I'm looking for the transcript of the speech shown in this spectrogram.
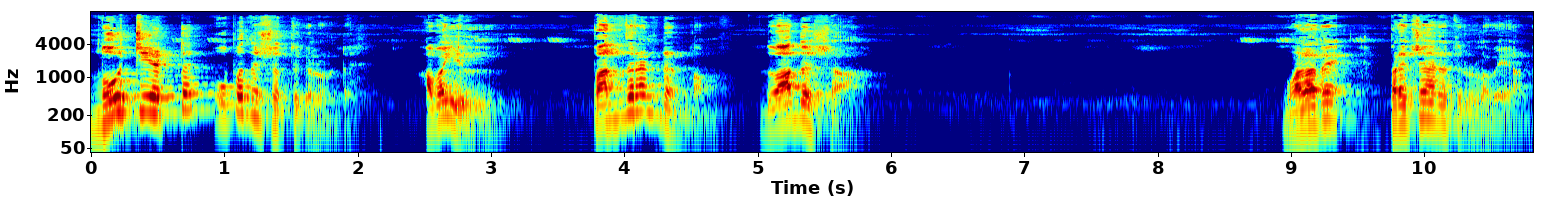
നൂറ്റിയെട്ട് ഉപനിഷത്തുകളുണ്ട്. അവയിൽ പന്ത്രണ്ടെണ്ണം ദ്വാദശ. വളരെ പ്രചാരത്തിലുള്ളവയാണ്.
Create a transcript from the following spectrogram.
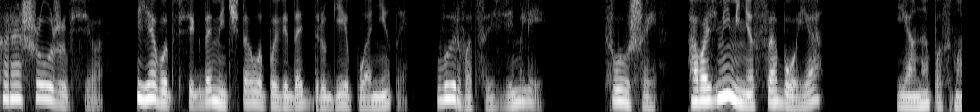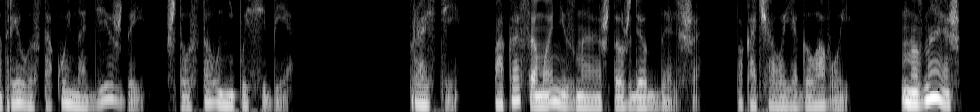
Хорошо же все. Я вот всегда мечтала повидать другие планеты, вырваться с Земли. Слушай, а возьми меня с собой, а? И она посмотрела с такой надеждой, что стало не по себе. «Прости, Пока сама не знаю, что ждет дальше», — покачала я головой. «Но знаешь,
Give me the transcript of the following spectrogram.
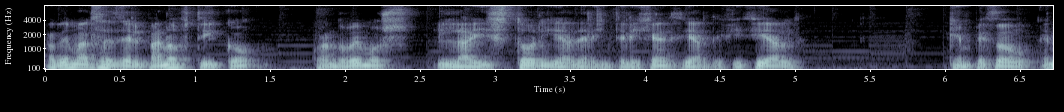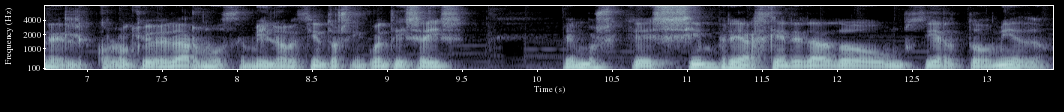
Además, desde el panóptico, cuando vemos la historia de la inteligencia artificial, que empezó en el coloquio de Dartmouth en 1956, vemos que siempre ha generado un cierto miedo.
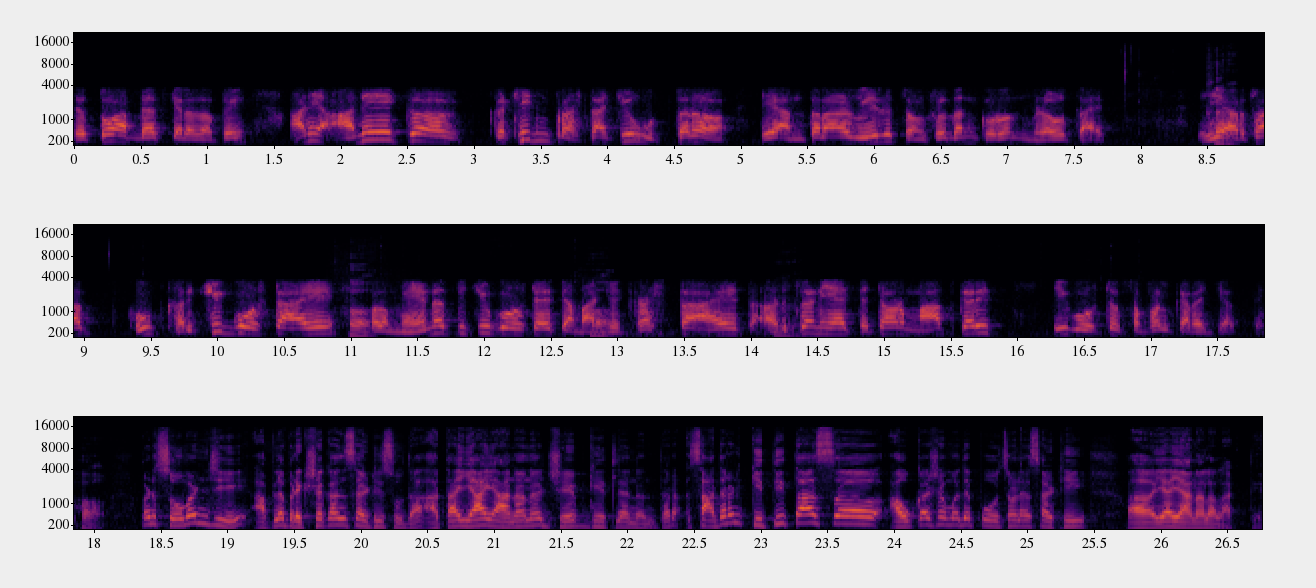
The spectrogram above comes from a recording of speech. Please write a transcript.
तो अभ्यास केला जातोय. आणि अनेक कठीण प्रश्नाची उत्तरं हे अंतराळवीर संशोधन करून मिळवत आहेत ही. अर्थात खूप खर्चिक गोष्ट आहे हो. पण मेहनतीची गोष्ट आहे त्या मागे कष्ट आहेत अडचणी आहेत त्याच्यावर मात करीत ही गोष्ट सफल करायची असते. हो. पण सोमनजी आपल्या प्रेक्षकांसाठी सुद्धा आता या यानानं झेप घेतल्यानंतर साधारण किती तास अवकाशामध्ये पोहोचण्यासाठी या यानाला लागतील?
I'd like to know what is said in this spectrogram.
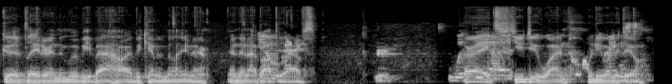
good later in the movie about how I became a millionaire, and then I bought the okay. With All right, the, uh, you do one. What do you want to do?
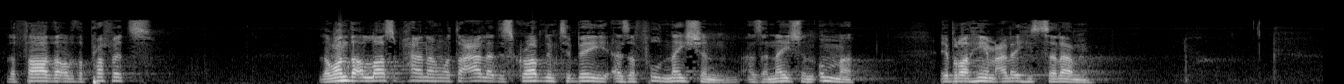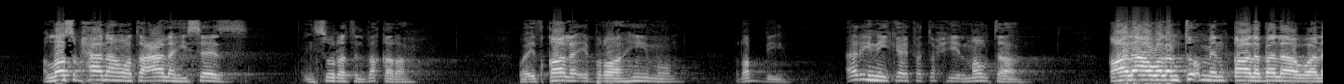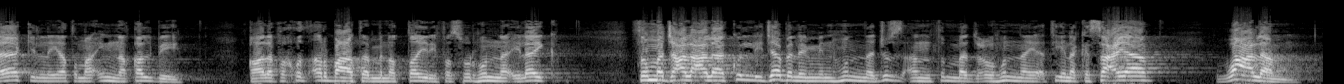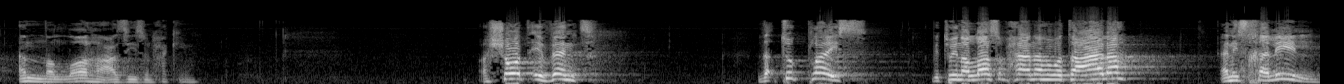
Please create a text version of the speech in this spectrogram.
the father of the prophets, the one that Allah subhanahu wa ta'ala described him to be as a full nation, as a nation, ummah, Ibrahim alayhi salam. Allah subhanahu wa ta'ala, He says in Surah Al-Baqarah, وَإِذْ قَالَ إِبْرَاهِيمُ ربي أرني كيف تحيي الموتى. قال أولم تؤمن؟ قال بلى ولكن ليطمئن قلبي. قال فخذ أربعة من الطير فصرهن إليك ثم اجعل على كل جبل منهن جزءا ثم ادعوهن يأتينك سعيا. واعلم أن الله عزيز حكيم. A short event that took place between Allah subhanahu wa ta'ala and his Khalil,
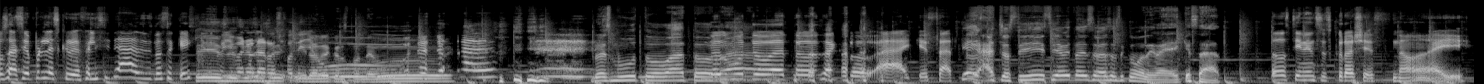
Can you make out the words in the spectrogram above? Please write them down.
O sea, siempre le escribe felicidades, no sé qué, y Sí, Hideo sí, Kojima sí, no le responde. y y yo, no le responde, "Uh". No es mutuo, vato. No es mutuo, vato, exacto. Ay, qué sad. Qué gacho, sí, sí, a mí también se me hace así como de, güey, qué sad. Todos tienen sus crushes, ¿no? Ahí,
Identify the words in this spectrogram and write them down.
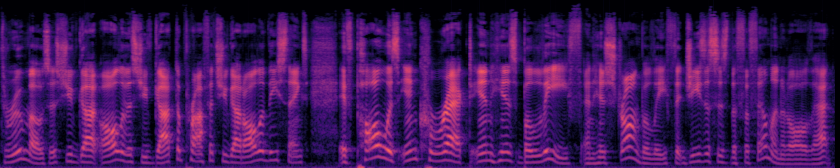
through Moses. You've got all of this. You've got the prophets. You've got all of these things. If Paul was incorrect in his belief and his strong belief that Jesus is the fulfillment of all of that,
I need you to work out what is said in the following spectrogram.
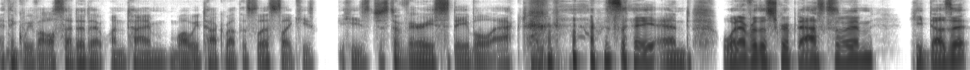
I think we've all said it at one time while we talk about this list. Like he's he's just a very stable actor, I would say, and whatever the script asks of him, he does it.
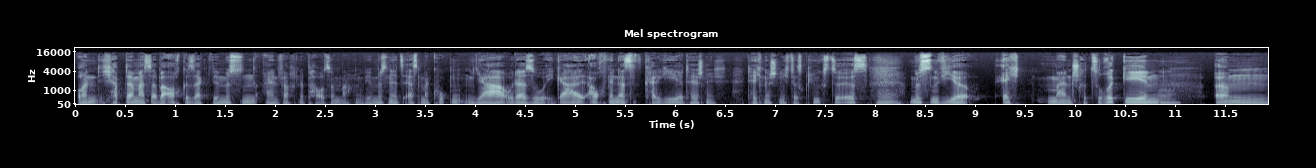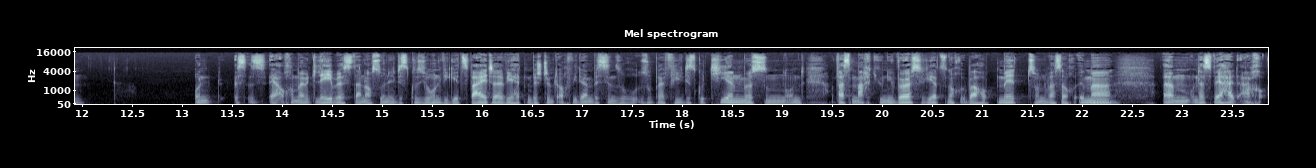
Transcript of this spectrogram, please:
Und ich habe damals aber auch gesagt, wir müssen einfach eine Pause machen. Wir müssen jetzt erstmal gucken, ein Jahr oder so, egal, auch wenn das jetzt karrieretechnisch technisch nicht das Klügste ist, mhm. müssen wir echt mal einen Schritt zurückgehen. Mhm. Ähm, und es ist ja auch immer mit Labels dann noch so eine Diskussion, wie geht's weiter? Wir hätten bestimmt auch wieder ein bisschen so super viel diskutieren müssen und was macht Universal jetzt noch überhaupt mit und was auch immer. Mhm. Ähm, und das wäre halt auch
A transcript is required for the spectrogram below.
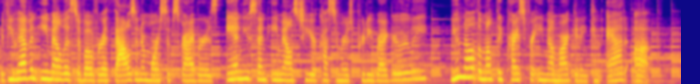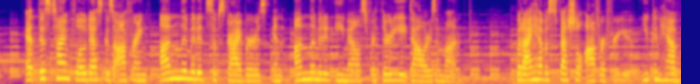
If you have an email list of over a thousand or more subscribers and you send emails to your customers pretty regularly, you know the monthly price for email marketing can add up. At this time, Flodesk is offering unlimited subscribers and unlimited emails for $38 a month. But I have a special offer for you. You can have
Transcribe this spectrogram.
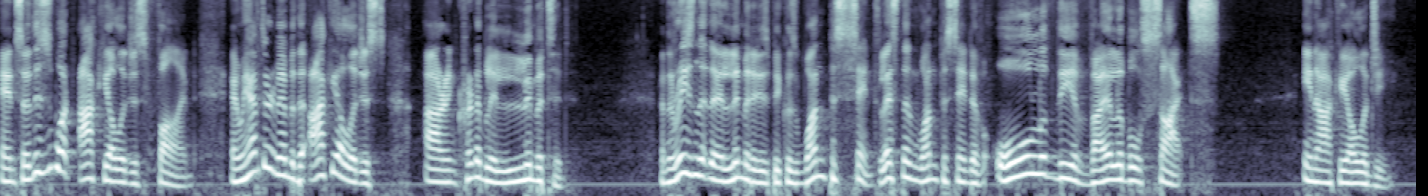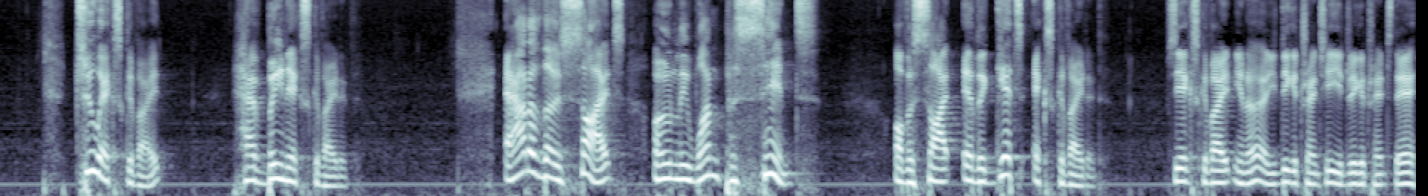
And so this is what archaeologists find. And we have to remember that archaeologists are incredibly limited. And the reason that they're limited is because 1%, less than 1% of all of the available sites in archaeology to excavate have been excavated. Out of those sites, only 1% of a site ever gets excavated. So you excavate, you know, you dig a trench here, you dig a trench there,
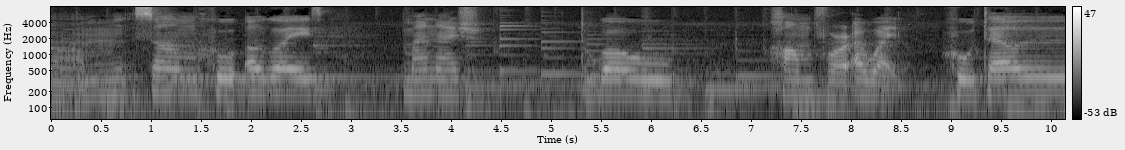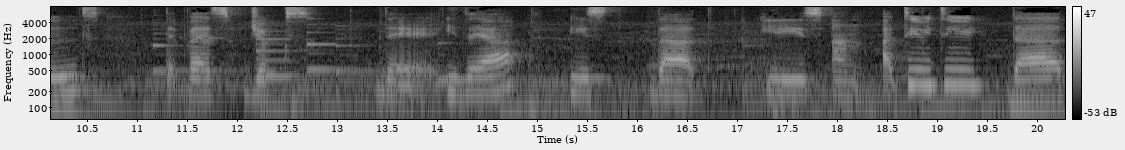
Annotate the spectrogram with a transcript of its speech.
um, some who always manage to go home for a while, who tells the best jokes. The idea is that it is an activity that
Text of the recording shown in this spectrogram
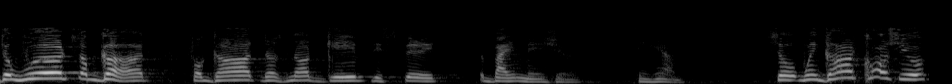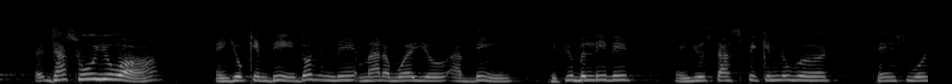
The words of God, for God does not give the Spirit by measure to him. So when God calls you, that's who you are, and you can be. It doesn't matter where you have been. If you believe it and you start speaking the word, things will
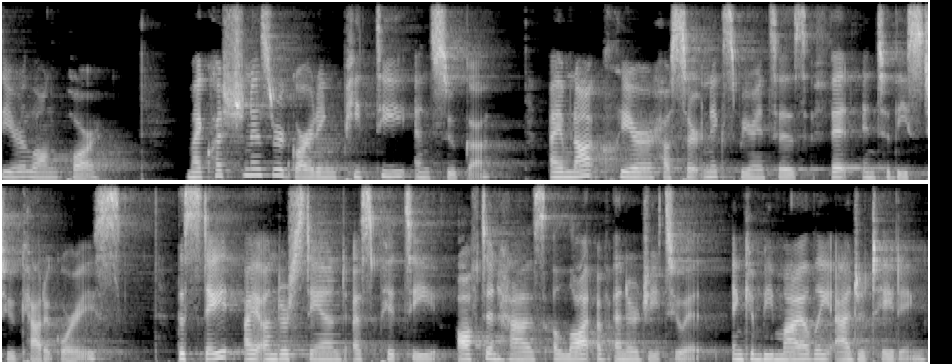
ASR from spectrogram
Dear Luang Por, my question is regarding piti and sukha. I am not clear how certain experiences fit into these two categories. The state I understand as piti often has a lot of energy to it and can be mildly agitating,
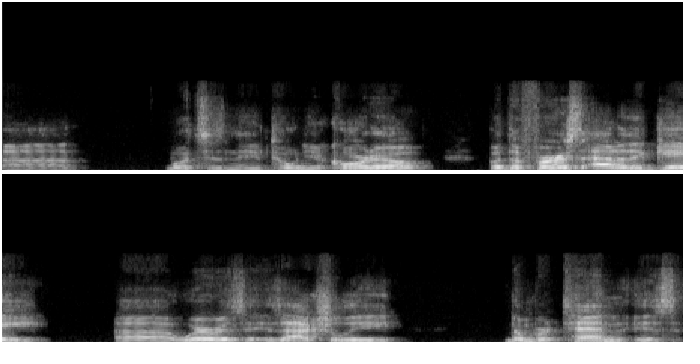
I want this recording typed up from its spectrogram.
uh, what's his name, Tony Accardo. But the first out of the gate, uh, where is it? Is actually number ten is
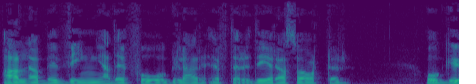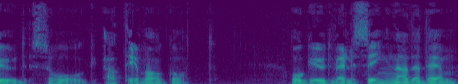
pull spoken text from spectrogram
alla bevingade fåglar efter deras arter. Och Gud såg att det var gott. Och Gud välsignade dem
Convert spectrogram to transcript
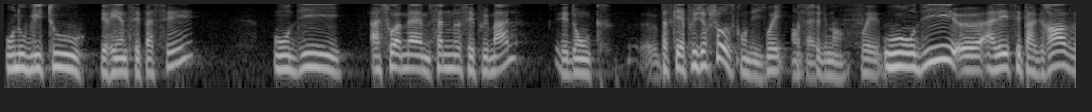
on oublie tout et rien ne s'est passé. On dit à soi-même ça ne me fait plus mal. Et donc, euh, parce qu'il y a plusieurs choses qu'on dit. Oui, absolument. Oui. Ou on dit euh, allez, c'est pas grave,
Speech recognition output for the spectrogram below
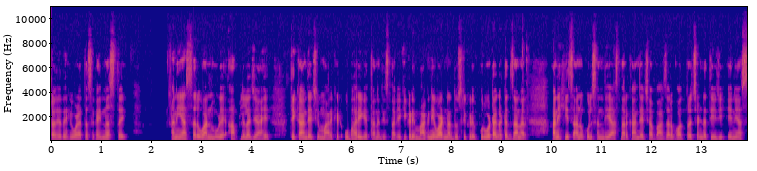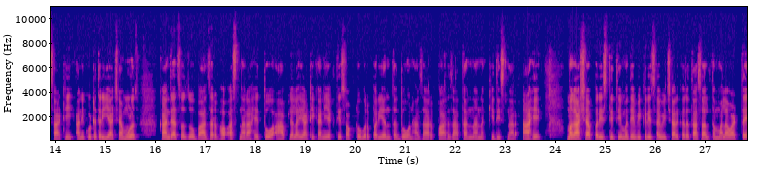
आले तर हिवाळ्यात तसं काही नसतंय. आणि या सर्वांमुळे आपल्याला जे आहे ती कांद्याची मार्केट उभारी घेताना दिसणार. एकीकडे मागणी वाढणार दुसरीकडे पुरवठा घटत जाणार आणि हीच अनुकूल संधी असणार. कांद्याच्या बाजारभावात प्रचंड तेजी येण्यासाठी आणि कुठेतरी याच्यामुळंच कांद्याचा जो बाजारभाव असणार आहे तो आपल्याला या ठिकाणी एकतीस ऑक्टोबरपर्यंत दोन हजार पार जाताना नक्की दिसणार आहे. मग अशा परिस्थितीमध्ये विक्रीचा विचार करत असाल तर मला वाटतंय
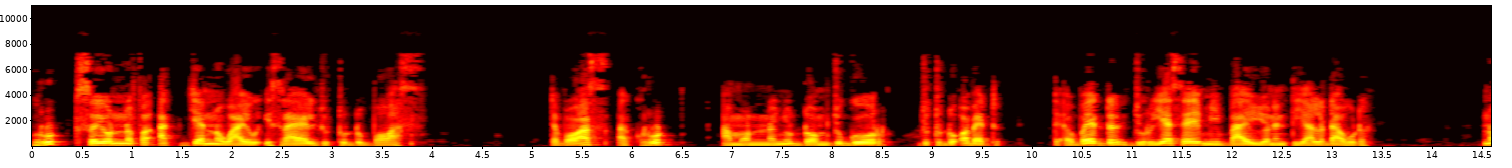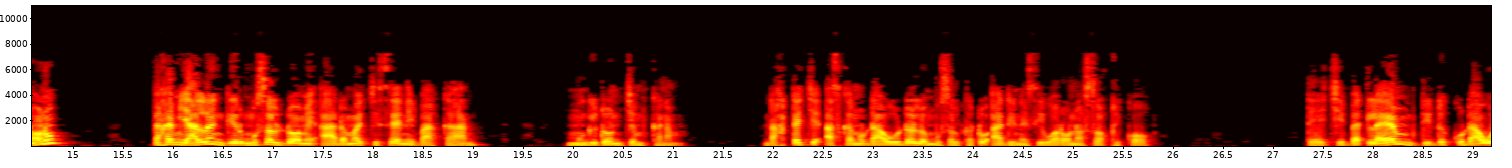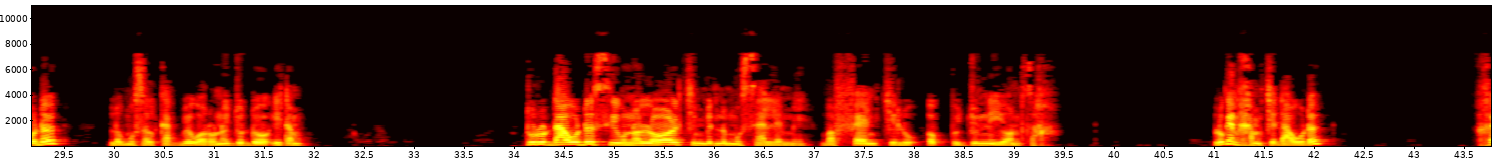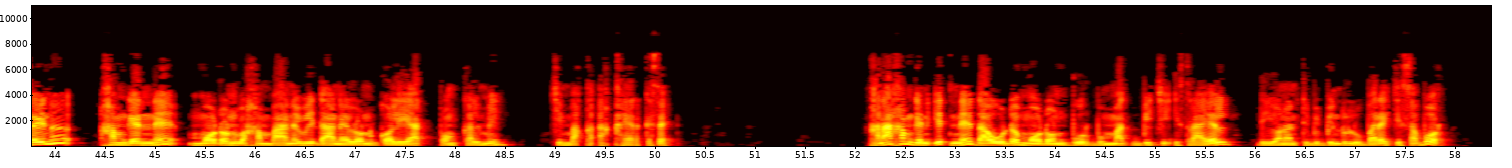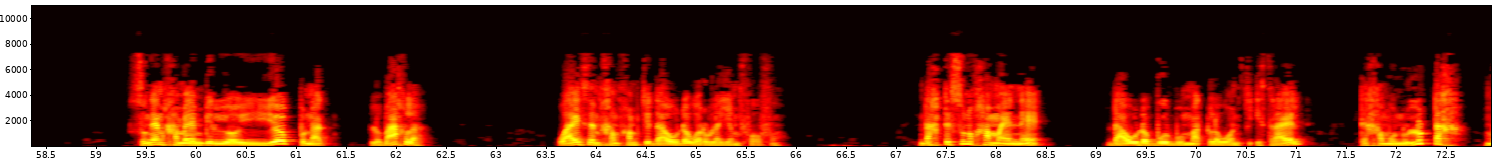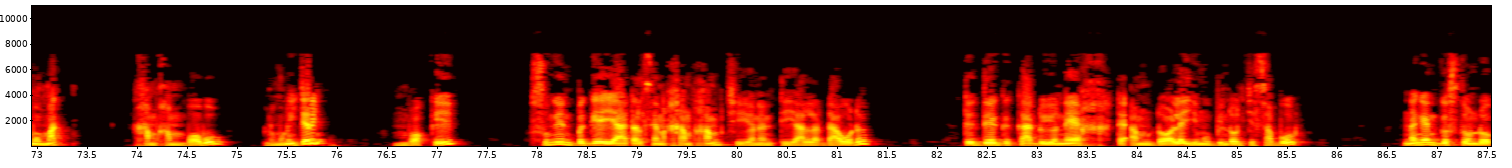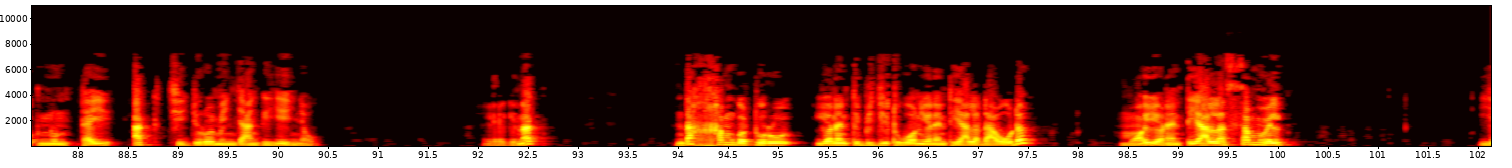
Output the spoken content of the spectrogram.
rut sëyoon na fa ak jenn waayu israel ju tudd bowas te bowas ak rut amoon nañu doom ju góor ju tudd obed te obed jur yese mi bàyyi yonent yàlla daawuda noonu pexem yàlla ngir musal doomi aadama ci seeni bàkkaar mu ngi doon jëm kanam ndaxte ci askanu daawuda la musalkatu àddina si waroon a soqi ko te ci betleyem di dëkku daawuda la musalkat bi waroon a juddoo itam turu daawuda siiw na lool ci mbind mu sell mi ba feeñ ci lu ëpp junni yoon sax lu ngeen xam ci daawuda xëy na xam ngeen ne moo doon waxambaane wi daaneeloon goliyaat ponkal mi ci mbaq ak xeer kese xanaa xam ngeen it ne daawuda moo doon buur bu mag bi ci israel di yonent bi bind lu bare ci saboor su ngeen xamee mbir yooyu yépp nag lu baax la waaye seen xam-xam ci daawuda warula yem foofu ndaxte sunu xamee ne daawuda buur bu mag la woon ci israel te xamunu lu tax mu mag xam-xam boobu lu mu nuy jëriñ mbokk yi su ngeen bëggee yaatal seen xam-xam ci yonent yàlla daawuda te dégg kàddu yu neex te am doole yi mu bindoon ci sabuur nangeen gëstandook nun tey ak ci juróomi njàng yi ñëw léegi nag ndax xam nga turu yonent bi jiitu woon yonent yàlla daawuda mooy yonent yàlla samuel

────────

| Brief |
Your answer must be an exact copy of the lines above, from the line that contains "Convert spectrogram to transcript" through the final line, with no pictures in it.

| Solved exercise |
Convert spectrogram to transcript
on oublie tout et rien ne s'est passé. On dit à soi-même ça ne me fait plus mal. Et donc, euh, parce qu'il y a plusieurs choses qu'on dit. Oui, absolument. Oui. Ou on dit euh, allez, c'est pas grave,
Speech recognition output for the spectrogram below
आले तर हिवाळ्यात तसं काही नसतंय. आणि या सर्वांमुळे आपल्याला जे आहे ती कांद्याची मार्केट उभारी घेताना दिसणार. एकीकडे मागणी वाढणार दुसरीकडे पुरवठा घटत जाणार आणि हीच अनुकूल संधी असणार. कांद्याच्या बाजारभावात प्रचंड तेजी येण्यासाठी आणि कुठेतरी याच्यामुळंच कांद्याचा जो बाजारभाव असणार आहे तो आपल्याला या ठिकाणी एकतीस ऑक्टोबरपर्यंत दोन हजार पार जाताना नक्की दिसणार आहे. मग अशा परिस्थितीमध्ये विक्रीचा विचार करत असाल तर मला वाटतंय
Output the spoken content of the spectrogram.
rut sëyoon na fa ak jenn waayu israel ju tudd bowas te bowas ak rut amoon nañu doom ju góor ju tudd obed te obed jur yese mi bàyyi yonent yàlla daawuda noonu pexem yàlla ngir musal doomi aadama ci seeni bàkkaar mu ngi doon jëm kanam ndaxte ci askanu daawuda la musalkatu àddina si waroon a soqi ko te ci betleyem di dëkku daawuda la musalkat bi waroon a juddoo itam turu daawuda siiw na lool ci mbind mu sell mi ba feeñ ci lu ëpp junni yoon sax lu ngeen xam ci daawuda xëy na xam ngeen ne moo doon waxambaane wi daaneeloon goliyaat ponkal mi ci mbaq ak xeer kese xanaa xam ngeen it ne daawuda moo doon buur bu mag bi ci israel di yonent bi bind lu bare ci saboor su ngeen xamee mbir yooyu yépp nag lu baax la waaye seen xam-xam ci daawuda warula yem foofu ndaxte sunu xamee ne daawuda buur bu mag la woon ci israel te xamunu lu tax mu mag xam-xam boobu lu mu nuy jëriñ mbokk yi su ngeen bëggee yaatal seen xam-xam ci yonent yàlla daawuda te dégg kàddu yu neex te am doole yi mu bindoon ci sabuur nangeen gëstandook nun tey ak ci juróomi njàng yi ñëw léegi nag ndax xam nga turu yonent bi jiitu woon yonent yàlla daawuda mooy yonent yàlla samuel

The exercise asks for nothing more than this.